March Meeting Recap

March Meeting Recap

We hope to see you all tonight, Monday, April 16th, for our April Meeting. And for those of you who didn’t make it out last month, here is a recap of our meeting.

We had a turnout of about 30 of us, and as usual, we split into 3 smaller groups to discuss what was on our mind.

One first-timer started out the night by sharing that he recently has had to do a lot public speaking at work. It’s become something habitual and he is able to stutter and get through the presentation without the shame and anxiety that we can so often feel when stuttering. The same first-timer also shared that with all this public speaking, he has become more open and vulnerable at work. Some of us can probably relate to this.

Another topic that was brought up was how we verbalize our experiences. The way we talk about our stuttering story can often be so telling to who we are and where we are in our journey. It is so interesting to look back into different times of our life and compare how we talked about stuttering then, to how we talk about stuttering now.

The talk about our stuttering journey then brought us to discuss the balance of pushing ourselves vs. being self-passionate to ourselves. We ended the group talking about this feeling of camaraderie and comfort we feel when we are around other people who stutter. It really is an unexplainable connection that we all have with one another. But the true task that many of us face is how do we feel this kind of psychological safety in a room full of people who don’t stutter.

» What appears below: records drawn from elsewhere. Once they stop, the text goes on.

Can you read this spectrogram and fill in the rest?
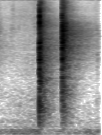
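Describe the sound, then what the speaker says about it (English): Two sharp, separate hand claps about a quarter second apart ring out in a quiet room, the kind a football offense uses as a cadence signal. "We clap."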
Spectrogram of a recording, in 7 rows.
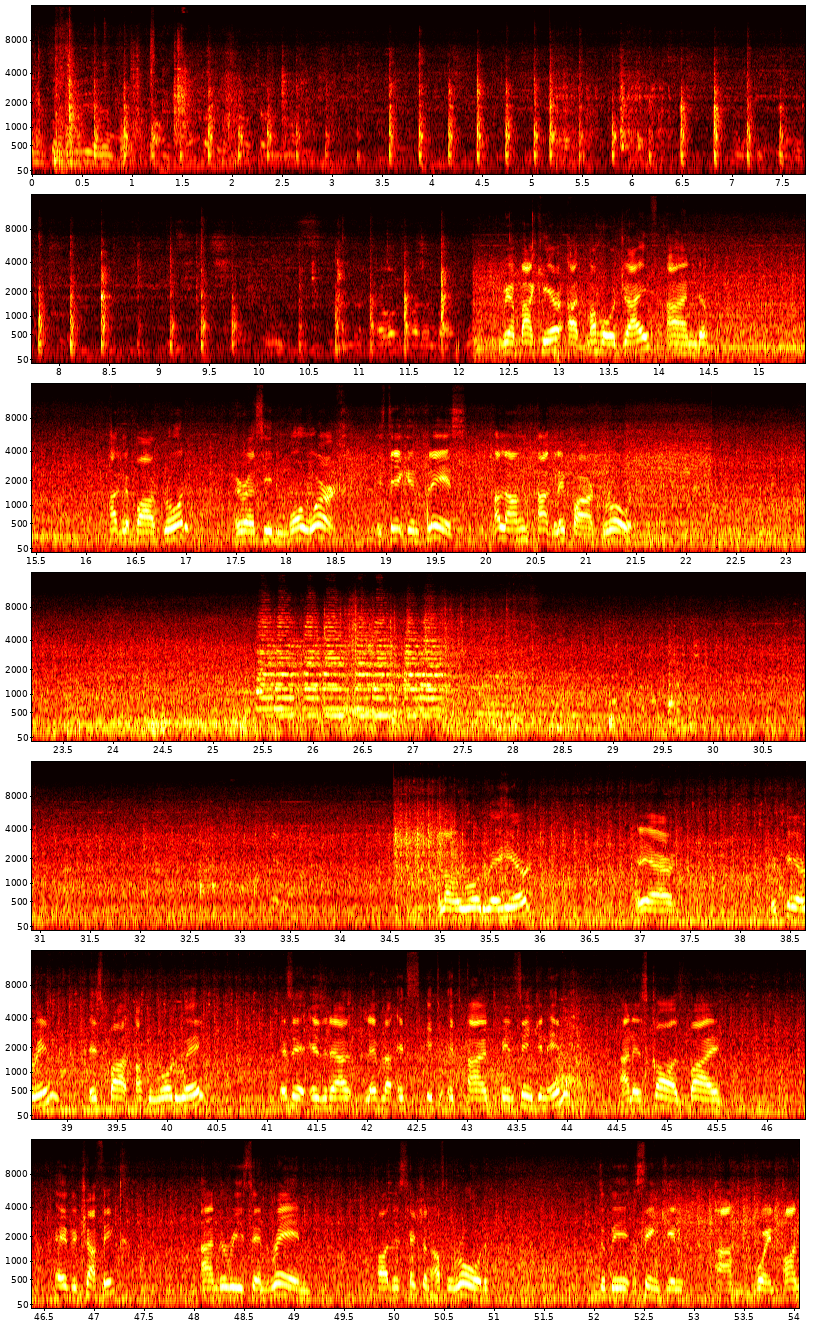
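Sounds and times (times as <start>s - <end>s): hammer strikes: 0.0s - 12.8s
road traffic passing: 0.0s - 54.0s
vehicle horn: 25.4s - 28.1s.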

Another group talked about how stuttering can sometimes become the sole focus..to a fault. For example, one person shared how he went on a job interview and was so worried about not stuttering and being fluent that he totally forgot to plan and prepare for the interview. He didn’t get the job. He was laughing because now in retrospect, but his point was that stuttering can overtake everything if you let it.

In one of the groups, we decided to do some job interview role-playing. We experimented with how it felt to advertise to our interviewer, and how it felt to not advertise. As many of you know, the job interview is a topic that comes up almost every month, and taking the opportunity to experiment with this can be an effective way for some of our attendees to experiment with the different feelings we may encounter during our job hunt.

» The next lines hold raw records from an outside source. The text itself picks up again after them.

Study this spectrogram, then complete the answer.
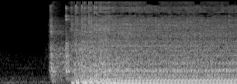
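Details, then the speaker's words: John Deere 425 mower engine after oil top-off and oil filter refit for an oil leak, started to check for leaks: starter whirs, engine catches and runs evenly with no misses, run about 10–12 minutes. Normal running. "All right, y'all. I actually let it run about 10 12 minutes."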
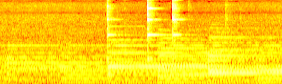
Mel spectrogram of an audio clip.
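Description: Several light clinks of wooden chopsticks against a glass mixing bowl, coming quickly one after another about a second in, as greens are tossed. Background music with held notes plays underneath.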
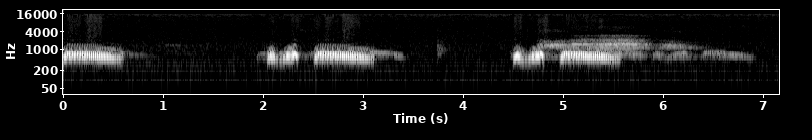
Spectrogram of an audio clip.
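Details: Spotted dove song in the 'chiêu ba hậu' style, meant to stir other doves into singing. Low mellow coo phrases come about every two and a half seconds; each has a quick double note and a longer drawn-out coo. The last phrase fades away.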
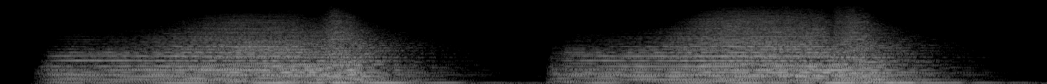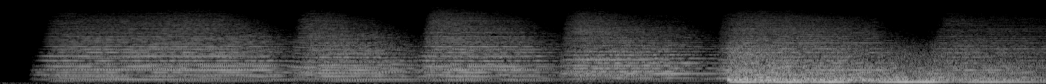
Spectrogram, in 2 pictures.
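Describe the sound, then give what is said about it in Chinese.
A passage of Sibelius's Finlandia played by an orchestra: loud, sustained chords with deep bass, starting with two long swelling notes and moving into shorter, repeated chord blasts, with no voices. “你现在所听到的就是西贝流士的芬兰颂，所以你就可以知道西贝流士是一个芬兰人，然后他非常非常的爱国。”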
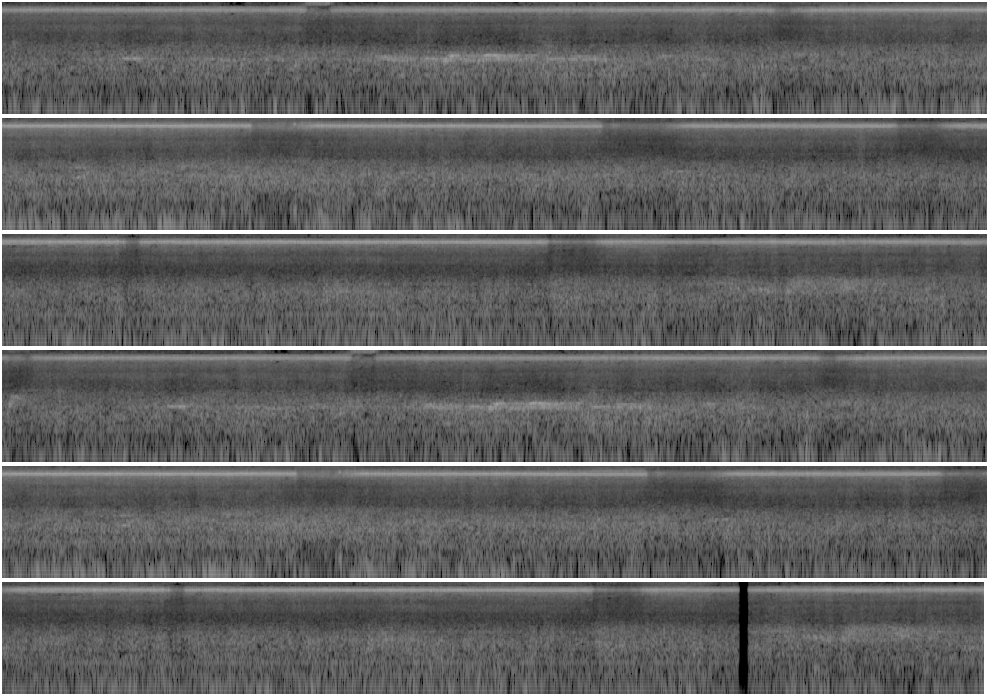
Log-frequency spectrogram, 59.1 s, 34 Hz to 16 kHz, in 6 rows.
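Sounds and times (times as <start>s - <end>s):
crickets trilling: 0.2s - 8.8s, 16.6s - 45.9s.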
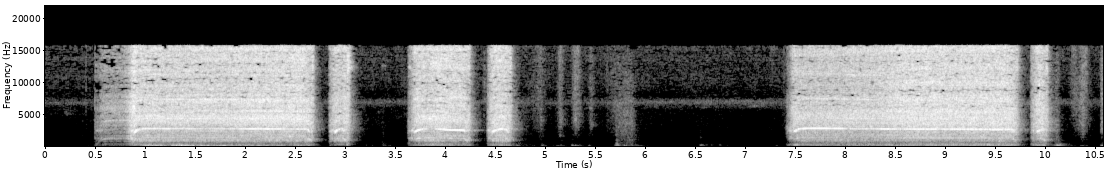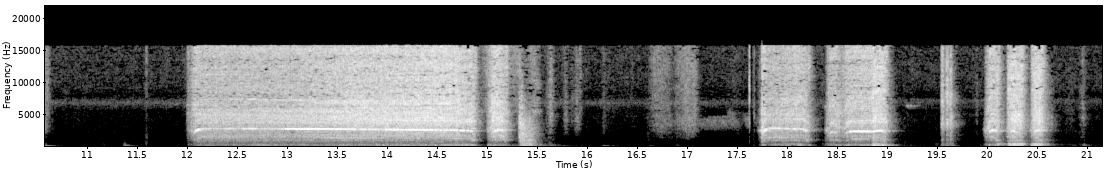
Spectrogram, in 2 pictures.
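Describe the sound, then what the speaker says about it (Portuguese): A power drill driving a screw up through a wooden piece into MDF, with loud high-pitched whining bursts of a few seconds each, separated by pauses and short triggers, close up and without talking. "a gente vai entrar com o parafuso de baixo para cima. O parafuso vai rosquear da peça de madeira para a peça de MDF."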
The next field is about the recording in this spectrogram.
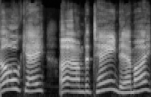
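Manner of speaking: flustered, worked-up, mild stammering yell. Retelling a confrontation with a police officer: imitating Andrew yelling. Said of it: "Andrew just starts yelling at him like".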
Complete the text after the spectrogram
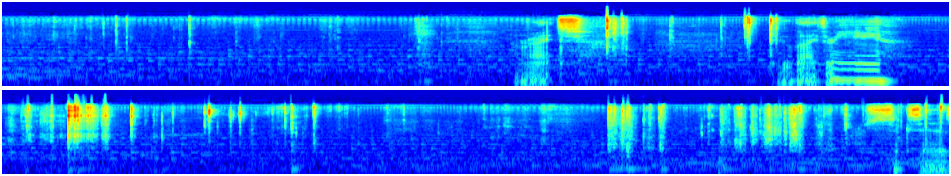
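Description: Plastic toy bricks click and rattle as hands snap them together.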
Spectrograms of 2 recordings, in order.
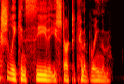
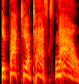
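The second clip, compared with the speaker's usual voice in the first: yelling commander; 6 semitones higher than usual. Acted. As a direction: order the troops back to work. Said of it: "He's, like, yelling at them".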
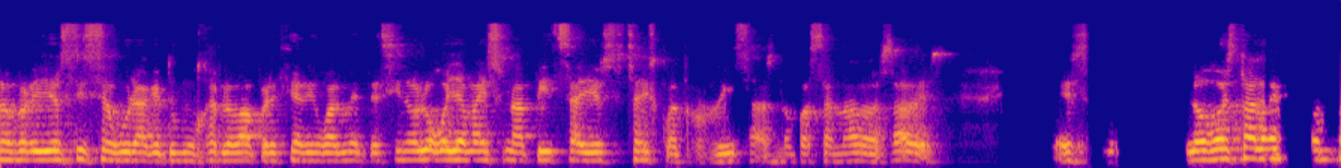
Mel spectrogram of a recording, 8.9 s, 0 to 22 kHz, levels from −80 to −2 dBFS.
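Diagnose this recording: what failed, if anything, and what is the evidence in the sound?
Lost packet rebuilt from error correction at 1.41–1.47, 4.47–4.57 and 6.09–6.11 s: network loss filled by low-bitrate redundant copies, so the speech turns briefly rougher and noisier without gaps.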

Announcements

Women’s Group Recap:
A big thank you to all who attended our inaugural women’s group on Monday, March 5! 12 of us sat together, ate Ruffles and discussed gender, group dynamics, stuttering and more. Couldn’t make it? Don’t worry, we hope to host it a few times a year. We also talked about what we want to see more of, one of which is discussions or events that center the different identities, ages, and experiences that make up our community in NYC. Have other ideas for dynamic events in NYC? Email us!
– Roisin, Spring, Chaya, Emma

Improv Group
Our very own Marc Winski will be leading an improv workshop on Sunday, April 29th.
Did your heart just pound a little by reading something that had to do with ‘acting’ or ‘improvisation?’ Have you ever seen Whose Line Is It Anyway? and thought….”Wow, this is hilarious!!”? Come for an afternoon of judgement-free exploration and improvisation. “But Marc, I’m not an actor…” NOT TO WORRY. This is for everyone! This will introduce you to the the freeing benefits of “I don’t give a damn” and the lasting effects it can have on your daily life (including stuttering)! Click here for more details.

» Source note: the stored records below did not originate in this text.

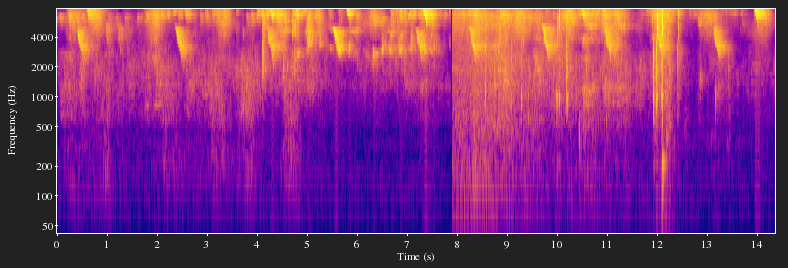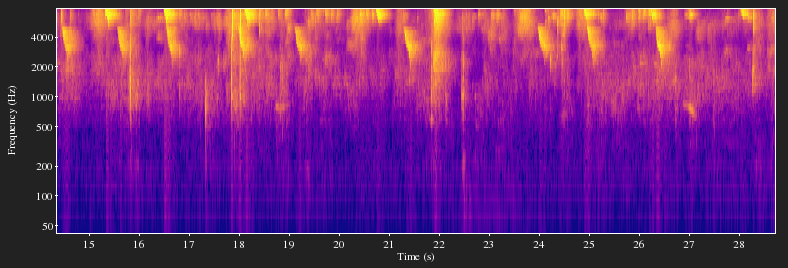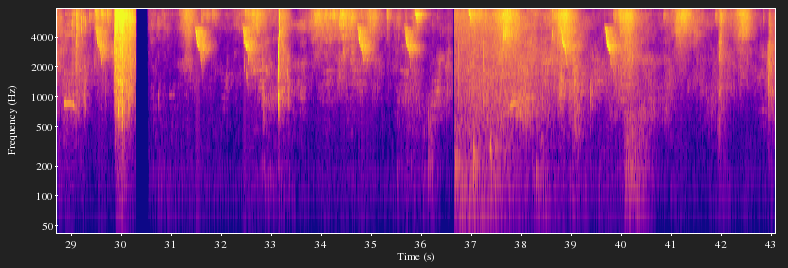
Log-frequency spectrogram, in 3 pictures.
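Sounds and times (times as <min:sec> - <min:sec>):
birds chirping: 0:06.6 - 0:12.3, 0:36.7 - 0:40.2.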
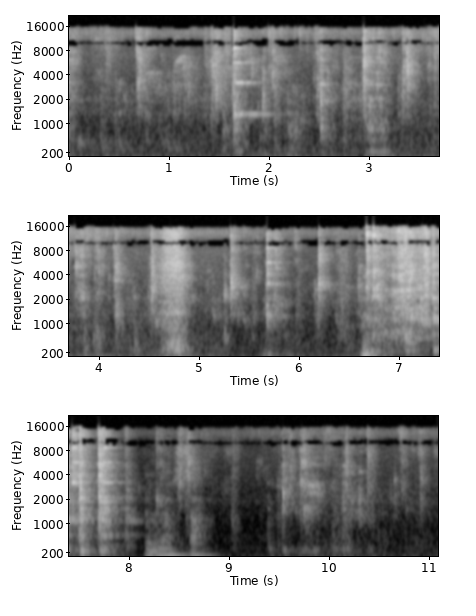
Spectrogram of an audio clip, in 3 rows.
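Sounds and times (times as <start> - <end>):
utensils clinking on metal bowls: 1.5 - 3.3, 5.6 - 8.2.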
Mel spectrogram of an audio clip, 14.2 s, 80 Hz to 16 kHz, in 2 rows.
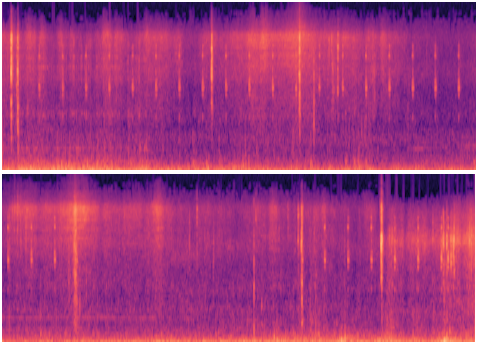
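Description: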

When I Stutter: Screen Film
Screening of the award-winning documentary, WHEN I STUTTER, followed by a Q & A with the Director/Co-Writer, John Gomez and Co-Writer, Scott Palasik. WHEN I STUTTER is a documentary that reveals the humanity that exists within an often mysterious malady. Over the course of 4.5 years, 19 people shared stories about how stuttering has impacted their lives. These stories run the gamut of human emotion… Some are dark, some are funny and others are triumphant! Additionally, there are “educational vignettes” interspersed throughout the documentary to help illuminate some of the mysteries surrounding stuttering.

Manhattan Meeting
Tonight! Same time same place. We hope to see you. Click here for the details.